Authors: Vuong, Helen E.; Coley, Elena J. L.; Kazantsev, Maria; Cooke, Michaela E.; Rendon, Tomiko K.; Paramo, Jorge; Hsiao, Elaine Y.
Issue: Behav Brain Res. 2021 Jul 23;410:113353.

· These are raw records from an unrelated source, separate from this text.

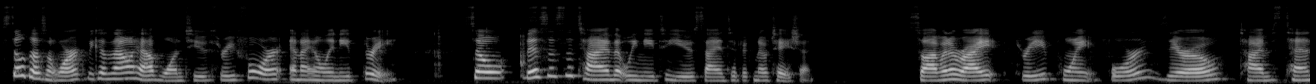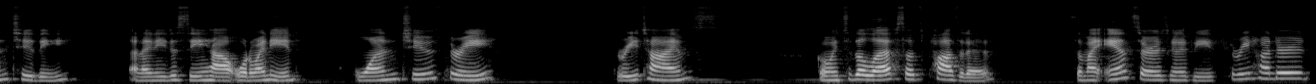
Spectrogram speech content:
Still doesn't work because now I have 1, 2, 3, 4, and I only need 3. So this is the time that we need to use scientific notation. So I'm going to write 3.40 times 10 to the, and I need to see how, what do I need? 1, 2, 3, 3 times, going to the left so it's positive. So my answer is going to be 300,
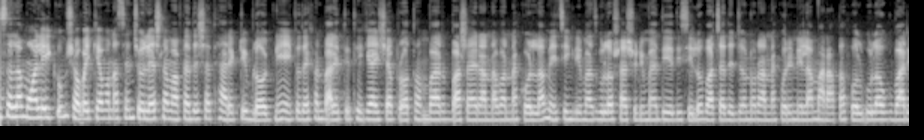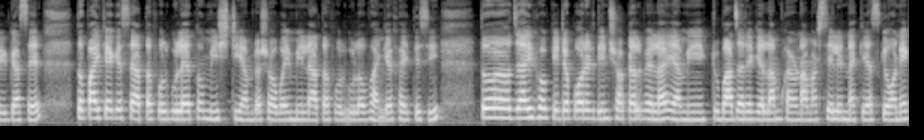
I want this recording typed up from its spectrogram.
আসসালামু আলাইকুম। সবাই কেমন আছেন? চলে আসলাম আপনাদের সাথে আরেকটি ব্লগ নিয়ে। এই তো দেখুন, বাড়িতে থেকে আইসা প্রথমবার বাসায় রান্নাবান্না করলাম। এই চিংড়ি মাছগুলো শাশুড়ি মা দিয়ে দিছিল। বাচ্চাদের জন্য রান্না করে নিলাম। আর আতা ফুলগুলাও বাড়ির গাছের। তো পাইকা গেছে আতা ফলগুলো এত মিষ্টি। আমরা সবাই মিলে আতা ফলগুলো ভাঙ্গা খাইতেছি। তো যাই হোক, এটা পরের দিন সকালবেলায় আমি একটু বাজারে গেলাম, কারণ আমার ছেলের নাকি আজকে অনেক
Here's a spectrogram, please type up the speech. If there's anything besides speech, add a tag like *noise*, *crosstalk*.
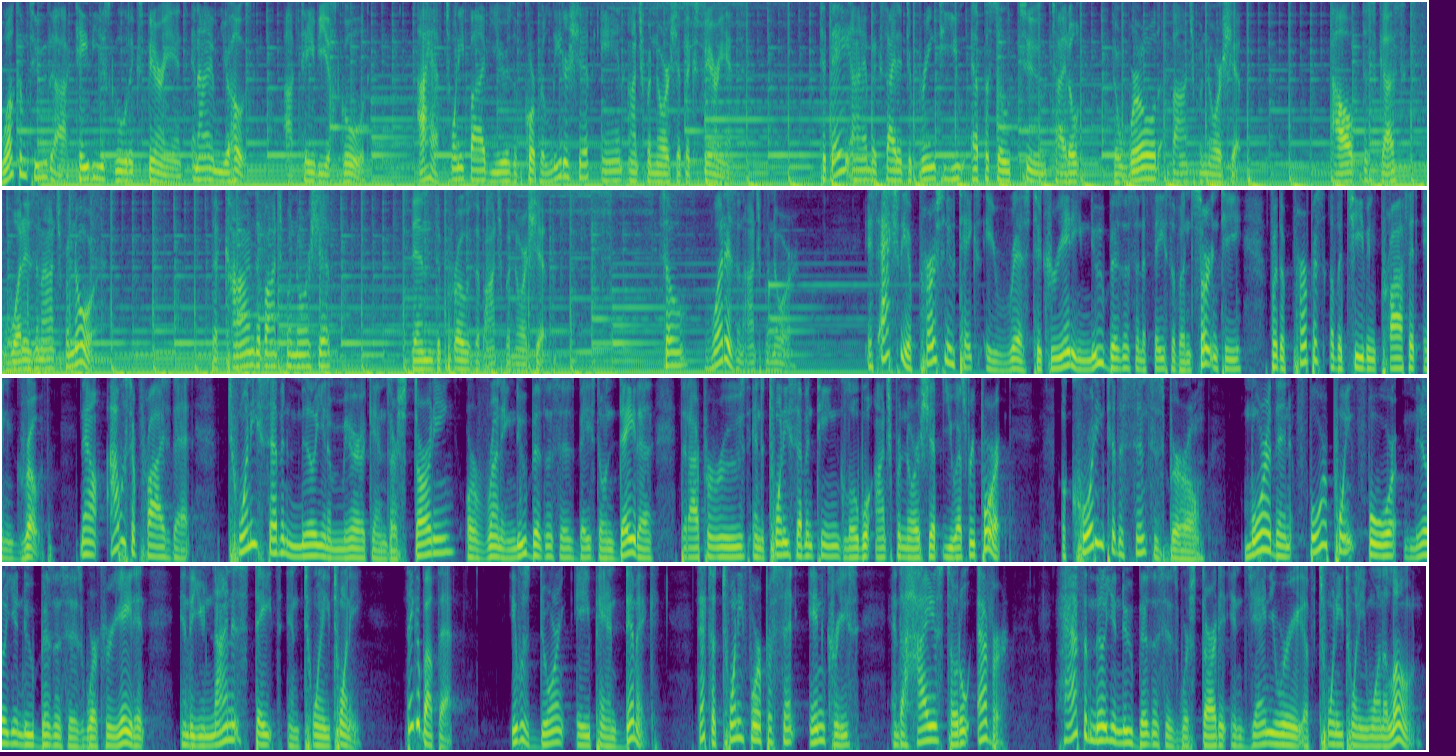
Welcome to the Octavius Gould Experience, and I am your host, Octavius Gould. I have 25 years of corporate leadership and entrepreneurship experience. Today, I am excited to bring to you episode two titled The World of Entrepreneurship. I'll discuss what is an entrepreneur, the cons of entrepreneurship, then the pros of entrepreneurship. So, what is an entrepreneur? It's actually a person who takes a risk to create a new business in the face of uncertainty for the purpose of achieving profit and growth. Now, I was surprised that 27 million Americans are starting or running new businesses based on data that I perused in the 2017 Global Entrepreneurship US report. According to the Census Bureau, more than 4.4 million new businesses were created in the United States in 2020. Think about that. It was during a pandemic. That's a 24% increase and the highest total ever. Half a million new businesses were started in January of 2021 alone.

Selective serotonin reuptake inhibitors (SSRIs) are the most widely used treatment by women experiencing depression during pregnancy. However, the effects of maternal SSRI use on early offspring development remain poorly understood. Recent studies suggest that SSRIs can modify the gut microbiota and interact directly with particular gut bacteria, raising the question of whether the gut microbiome impacts host responses to SSRIs. In this study, we investigate effects of prenatal SSRI exposure on fetal neurodevelopment and further evaluate potential modulatory influences of the maternal gut microbiome. We demonstrate that maternal treatment with the SSRI fluoxetine induces widespread alterations in the fetal brain transcriptome during midgestation, including increases in the expression of genes relevant to synaptic organization and neuronal signaling and decreases in the expression of genes related to DNA replication and mitosis. Notably, maternal fluoxetine treatment from E7.5 to E14.5 has no overt effects on the composition of the maternal gut microbiota. However, maternal pretreatment with antibiotics to deplete the gut microbiome substantially modifies transcriptional responses of the fetal brain to maternal fluoxetine treatment. In particular, maternal fluoxetine treatment elevates localized expression of the opioid binding protein/cell adhesion molecule like gene Opcml in the fetal thalamus and lateral ganglionic eminence, which is prevented by maternal antibiotic treatment. Together, these findings reveal that maternal fluoxetine treatment alters gene expression in the fetal brain through pathways that are impacted, at least in part, by the presence of the maternal gut microbiota.